Global Crossing (NASDAQ:GLBC) is one monopoly play that has been long forgotten.
If you had a choice, wouldn't you invest in a company that is almost a pure monopoly? A company that owns it all? A company that doesn't have a real competitor in it's core offering? Of course you would. It's called a monopoly play!
But, if it's a monopoly and if it's such a good play, why then does it trade at the rock-bottom prices? Why is its market cap in the basement? Why is the average daily trading volume equal to some no-name small caps?
There are few reasons why Global Crossing is in the situation in which it is right now. GLBC was once the Wall Street darling. When everything was shining, and when stock markets over-reflected the global economies of the last years of the century, Global Crossing was reaping benefits and was one of the most beloved companies in the world. Its business was simply a gold mine and its prospects were enormous: it was the sole owner of the world's internet and fiber-optic cable-bahn. Internet was the next revolutionary intelligence with infinite potential, and Global Crossing owned its global backbone. It was the only company that laid and owned all the high-speed fiber optic cables that connected the continents. It was a time of paradise for the Global Crossing shareholders. They owned a monopoly. Global Crossing was one of the most beloved darlings on Wall Street.
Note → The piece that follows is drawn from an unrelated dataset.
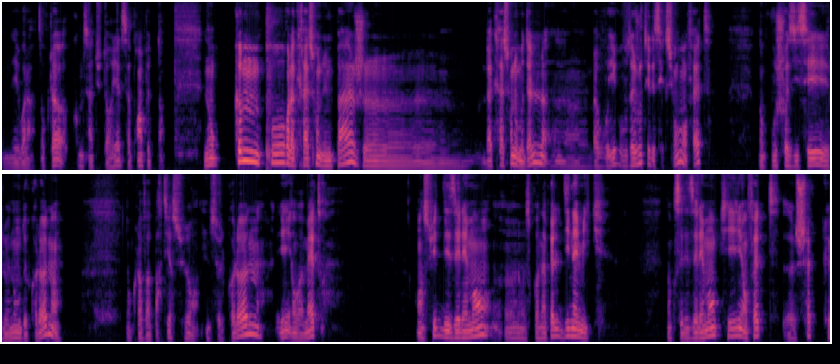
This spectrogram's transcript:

And then everything changed. Fast-forward to the dot-com crash of 2000-2002. Venture capital investments started dropping immediately, borrowers defaulted, bond-markets froze, and stock market started to tumble, first slowly, and then, after September 11, it dropped down very fast, just like the falling comet. Companies started disappearing left and right, and the party quickly came to an end. Prospects disappeared, analysts changed their tune, and the internet became a commodity. Global Crossing suddenly couldn't find the use for many of its cable-bahns, and its business overexpansion resulted in the bankruptcy filing. The company quickly became one of the most hated companies on the stock market as its shareholders watched in horror as their share prices vanished from above $100 per share to pennies. That was quickly followed with lawsuits, bankruptcies, and everything you can imagine. The time of Global Crossing, then trading under the stocker ticker GX, was over.
But is it still?
After bankruptcy, no one heard of it for a long time. Everything went silent. The global economy was licking its wounds and trying to overcome various diseases in terms of scandals, arrests, illegalities, wars, disasters. As the economy started to recover, Global Crossing began to regain its strength. It emerged from bankruptcy just in time for the economy to heat up again. It recovered gloriously, ready to shine again. But it never did. A few investors got in, but, for the most part, the company was no longer interesting to Wall Street. Wall Street was into commodities, investing everything and their mothers in gold, oil, silver, copper, corn, etc. After GLBC's new, post-bankruptcy IPO, larger volumes initially started drying up, and the company started losing investors' interest. That brings us to Global Crossing today.
Global Crossing went from being the most beloved to the most hated to the forgotten. But should it be forgotten? Absolutely not. Nothing has changed, really. Those Ethernet cables, needed so much for the global expansion and continued rise of the artificial intelligence, are still securely laying on the bottom of all oceans, connecting continents and offering uninterrupted data transfer, downloads, and uploads. The best part: these cables are extremely underutilized. As Global Crossing was over-expanding, it kept installing cables with much more capacity than needed at that time, as it over-anticipated the internet era boom. It didn't happen as fast as they predicted, but it is surely happening right now, and is with us to stay. Those cables are ready to accept massive explosion of data as their bandwidths are patiently waiting under the seas. The best part? Global Crossing still owns these cables.
Global Crossing is still the only global backbone and offers enormous potential. Global Crossing is still a monopoly. Those cables are still there. They are not going away. Prospects are still there, stronger than ever. But, this time, Wall Street forgot about it. Wall Street forgot to look back at the tech bubble darlings. Wall Street found some other bubbles to burst now.
That is the best time: Global Crossing, an information age monopoly, at the rock bottom prices, a company that will track and actually offer the growth of the Internet and electronic age, a company that will either rise like Phoenix or potentially be swallowed by the growth-hungry network companies, such as Level(3) for example, that need those backbones to continue extending their leads. Combining its existing cable infrastructure with recent wireless and satellite partnerships, Global Crossing is in a whole new ball game: moving the wired and wireless networks to the biggest backbone in the world! Can GLBC deliver again?
Disclosure: Author has a long position in GLBC